December 2009, World Cup 2010

The American Dream on Foreign Turf

Success in American sports can have many different implications and meanings. For those faithful to the New York Yankees, a season without bringing home another World Series ring is unacceptable. Every single Detroit Red Wings supporter come playoff time would rather give away their children than gloomily wander out of Joe Louis Arena in the midst of defeat. These two teams and championships go hand in hand. But on the other end of the spectrum, struggling clubs such as Portsmouth and Bolton will consider avoiding relegation a small miracle. If a dramatic victory is snatched in the most unlikely fashion in the later fixtures of the season, champagne bottles will be popped to celebrate a 17th out of 20 finish. If you have poked around the Internet blogosphere lately, you will find this success variation being applied to our chances in South Africa this summer.

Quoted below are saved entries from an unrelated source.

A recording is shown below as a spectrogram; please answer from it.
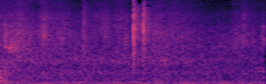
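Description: Faint rustling of bubble wrap being handled, with one short crinkle about a second in.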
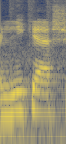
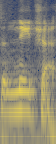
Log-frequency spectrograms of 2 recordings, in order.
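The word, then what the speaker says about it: Nečas: According to the website, if you go on the Carolina Hurricanes website, it's pronounced Necas. So that's how I go, even though I'm pretty sure that's very, very incorrect.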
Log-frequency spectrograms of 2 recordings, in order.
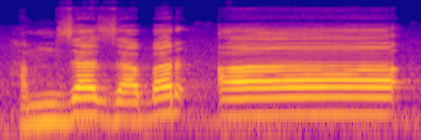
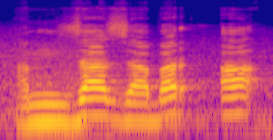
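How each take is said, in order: First: The final vowel is drawn out long. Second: The final vowel is short and quick. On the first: The speaker calls it wrong. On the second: The speaker calls it right.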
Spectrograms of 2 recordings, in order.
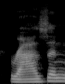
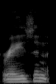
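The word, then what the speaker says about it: Rasen: I guess it's Razen, not Raisin.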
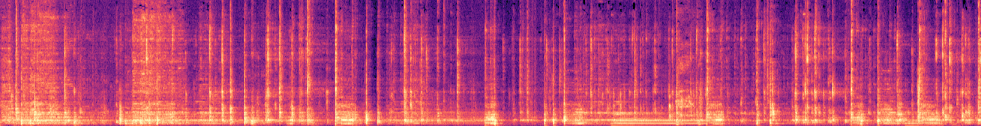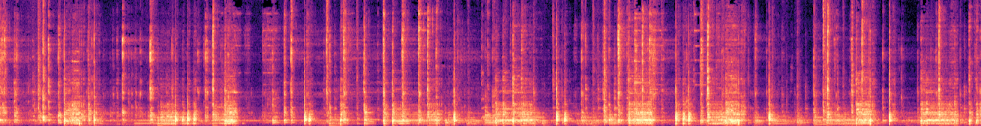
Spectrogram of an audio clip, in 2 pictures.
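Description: Free-improvised ensemble music made of dense clicking, clattering, ratchet-like object and electronic noises, with held tones sounding underneath, including a low tone about ten seconds in.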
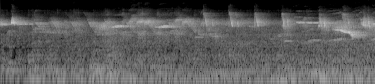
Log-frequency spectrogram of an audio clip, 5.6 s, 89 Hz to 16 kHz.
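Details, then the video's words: Persistent song of a six-month-old Javan bush lark: a jumble of high chirps, slurred notes and a few rising whistles, delivered unevenly over a soft low background hum. "burung branjangan javanica usia 6 bulan gacor"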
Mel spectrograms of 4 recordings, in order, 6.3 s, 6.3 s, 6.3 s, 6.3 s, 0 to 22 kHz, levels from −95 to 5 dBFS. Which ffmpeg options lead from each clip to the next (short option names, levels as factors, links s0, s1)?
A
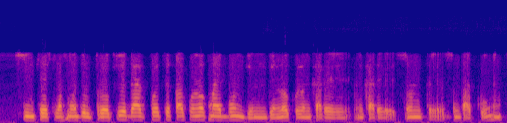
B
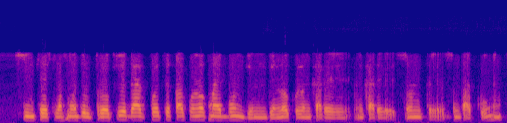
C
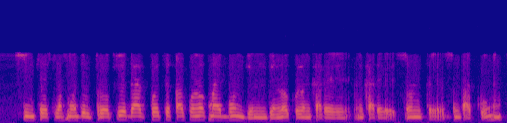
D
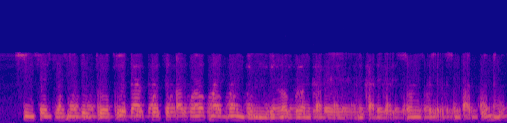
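-af "lowshelf=f=110:g=-12"
-af "acompressor=threshold=0.0398:ratio=6,volume=0.562"
-filter_complex "[0:a]asplit=2[s0][s1];[s1]adelay=215,lowpass=f=1600:p=1,volume=0.501,asplit=2[s2][s3];[s3]adelay=215,lowpass=f=1600:p=1,volume=0.35,asplit=2[s4][s5];[s5]adelay=215,lowpass=f=1600:p=1,volume=0.35,asplit=2[s6][s7];[s7]adelay=215,lowpass=f=1600:p=1,volume=0.35[s8];[s0][s2][s4][s6][s8]amix=inputs=5:normalize=0,volume=0.891"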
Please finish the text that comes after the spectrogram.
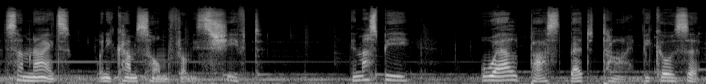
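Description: Slow, low-voiced woman telling a story. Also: music in the background. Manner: reflective, unhurried with deliberate pauses. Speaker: narrator of her own audio documentary. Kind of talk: scripted first-person storytelling.

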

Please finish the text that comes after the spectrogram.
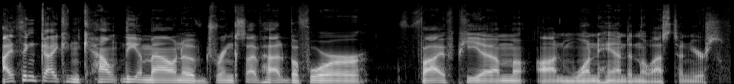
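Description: Low-voiced man in his late thirties, stammering starts. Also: a little slow, a bit bright, clear, resonant tone, dry recording. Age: late 30s. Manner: stammering, repeats words as he starts sentences. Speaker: podcast co-host. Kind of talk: casual podcast banter.

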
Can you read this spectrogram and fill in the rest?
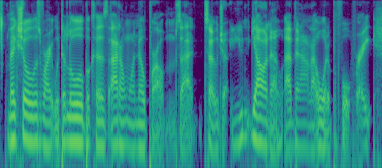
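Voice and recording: Fast speech from a woman with an extremely low pitch, vocal fry, a slightly mellow tone and fairly even intonation, in a very clean recording with a silent background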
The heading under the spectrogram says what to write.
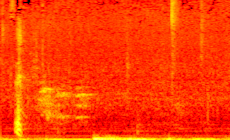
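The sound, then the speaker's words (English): A dog barks at the neighbours, a sharp bark followed by a shorter, softer yelp, then low rumbling handling noise fills the rest of the moment. “Hold on, let me get this dog.”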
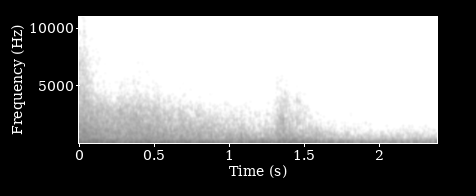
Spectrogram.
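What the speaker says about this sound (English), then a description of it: "M42 starting to shoot at the infantry" Anti-aircraft M42 gun in Steel Division II firing at infantry, a dense continuous roar of distant battlefield gunfire and rumbling blasts with no clear separate shots.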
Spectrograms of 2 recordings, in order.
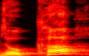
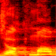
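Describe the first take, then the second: First: The m is silent, leaving only nasalization. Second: The m sound is pronounced clearly. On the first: The speaker calls it right. "হয়ে যাচ্ছে যক্ষা" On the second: The speaker calls it wrong. "আমরা কি যক্ষ্মা বলবো না"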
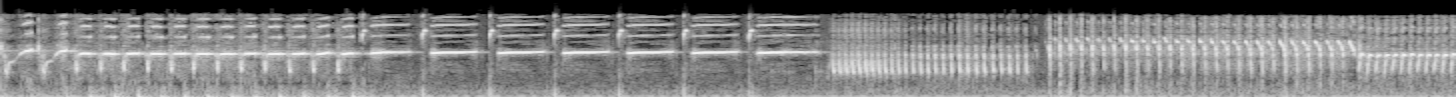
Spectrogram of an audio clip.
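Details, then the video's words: Canary song in several tours: first rapid clipped chirps, then slower spaced descending whistles, then a dense buzzy roll, and finally a fast, high, rattling trill that drops to a lower warble. "تغريد رائع لطيور الكناري"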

A few soccer junkies have called for nothing less than a semi-final berth, but they appear to still be drinking the Confederations Cup Kool-Aid. Yes, we did beat Spain. Yes, they are the number one country in world. Yes, we were up 2 nil on Brazil. No, this does not mean we will coast in the World Cup. The more intelligent-minded sports writers and soccer experts are predicting getting out of the group and maybe advancing to the quarterfinals. This seems reasonable. With a likely second place finish in Group C, the stage will probably be set against Germany – invoking memories from the controversial match played in South Korea in 2002. At that point, anything can happen. I’ve even overheard a few conversations expressing overwhelming delight that the United States simply qualified for the World Cup. However, this young man lost all credibility when he failed to name a single member of the U.S. squad.  All matters aside, the range of expectations still fluctuates greatly throughout this country.

On paper and in our minds, Landon Donovan should dazzle. Clint Dempsey should destroy. Tim Howard should dominate. The defense should tighten the screws. The counter should be implemented effectively. But in the end this is sports, nay, this is soccer. Nothing will come out expected. Overall and despite an unfavorable World Cup history and myriad recent setbacks, the Yanks can still achieve greatness. At 60-1 odds, that lonely one is still attainable. The path is illuminated and the directions are clear. We’ll just have to wait, watch, and see.

Tim Patterson